Soy Lecithin

A natural emulsifier present in many foods, such as egg yolks and soybeans, is soy lecithin. It is frequently added to food as an additive to enhance texture and stop oxidation.A phospholipid that is necessary for cell membranes is soy lecithin. It aids in cell health maintenance and shields them from harm. Choline, which is necessary for healthy liver function and brain function, is also found in lecithin.A by-product of the processing of soybeans is soy lecithin. Although soybean oil is typically used to make it, other oils, like sunflower or palm kernel oil, can also be used to make it. This article is written to provide information about soy lecithin for Welzo users.


1. Choline, a nutrient present in soy lecithin, is crucial for maintaining brain health. It affects memory and cognitive ability. Choline deficiency has been linked to memory issues and cognitive decline, according to some studies.

2. Liver health: Choline is essential for the health of the liver. It aids in fat breakdown and prevents liver buildup. This could aid in preventing fatty liver disease.

3. Cardiovascular health: Soy lecithin may aid in reducing triglyceride and cholesterol levels. This can lower the chance of developing heart disease.

4. Weight loss: By boosting metabolism and lowering fat absorption, soy lecithin may aid in weight loss.

5. Inflammation: Due to its anti-inflammatory properties, soy lecithin may help lower the risk of developing some chronic diseases, including cancer.

6. Skin health: Cosmetics and topical skin care products frequently contain soy lecithin. It can aid in moisturizing the skin and minimizing wrinkle visibility.

7. Pregnancy: Women who are pregnant may benefit from soy lecithin. Stretch marks can be avoided, and the skin's elasticity can be increased.

8. Menopause: Soy lecithin may help to alleviate some menopause symptoms, including night sweats and hot flashes.

Risks and precautions

Most people generally consider soy lecithin to be safe. There are some potential risks and negative effects to be aware of, though:

1. Allergic reactions: Soy lecithin may cause allergic reactions in some people. Hives, rash, wheezing, trouble breathing, and swelling of the face, lips, or tongue are some allergic reaction symptoms (18).

2. Digestive problems: Soy lecithin may cause bloating, diarrhea, and nausea as well as other digestive problems. Typically, these effects are minor and transient (19).

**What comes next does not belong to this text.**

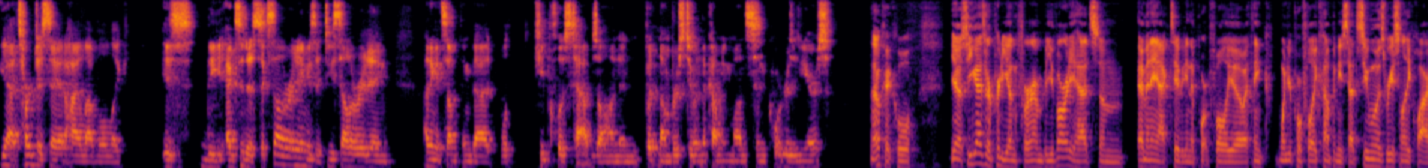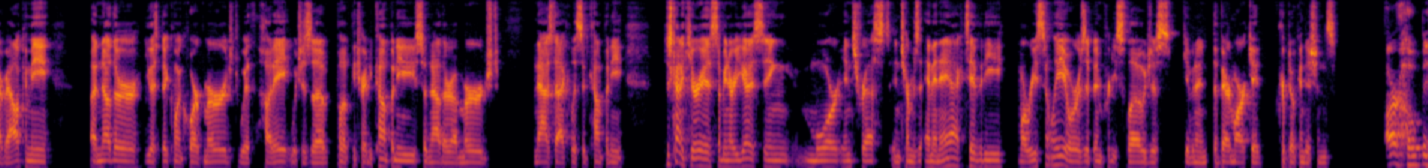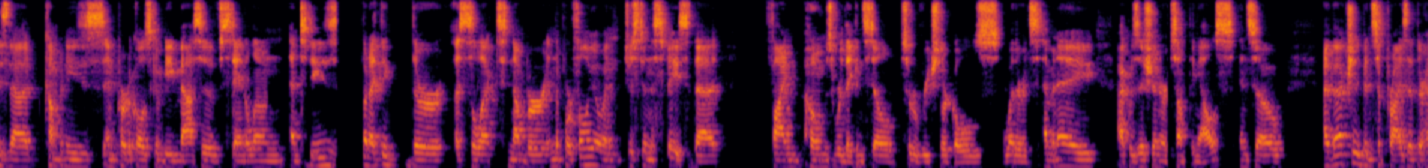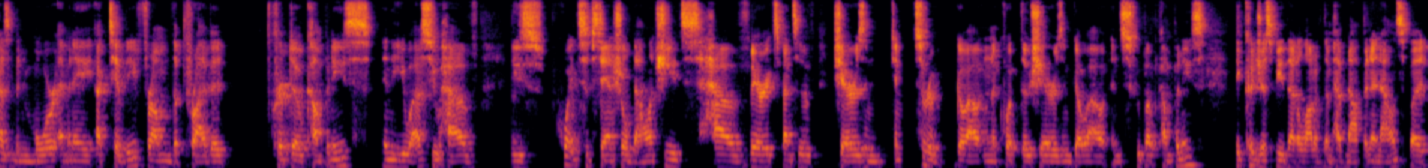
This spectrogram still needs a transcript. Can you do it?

3. Interactions: Some medications, including blood thinners and cholesterol-lowering drugs, may interact with soy lecithin. If you are taking any medications, it is best to consult a healthcare provider before taking soy lecithin (20).

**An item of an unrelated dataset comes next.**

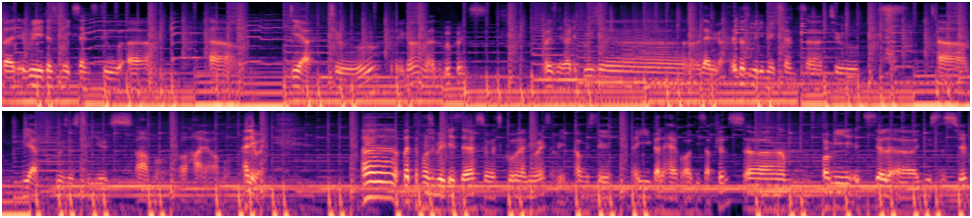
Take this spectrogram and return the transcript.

4. There are not enough studies on breastfeeding and pregnancy.

How to take soy lecithin

There are several different forms of soy lecithin, including liquid, powder, tablets, and capsules. Additionally, it can be found in some food items like protein shakes and energy bars.

The amount of soy lecithin that is best for you depends on how you are taking it and why. It is always best to abide by the directions on a product's label or seek medical advice.

It is recommended to take soy lecithin tablets or capsules with a meal. This will lessen the possibility of adverse digestive effects.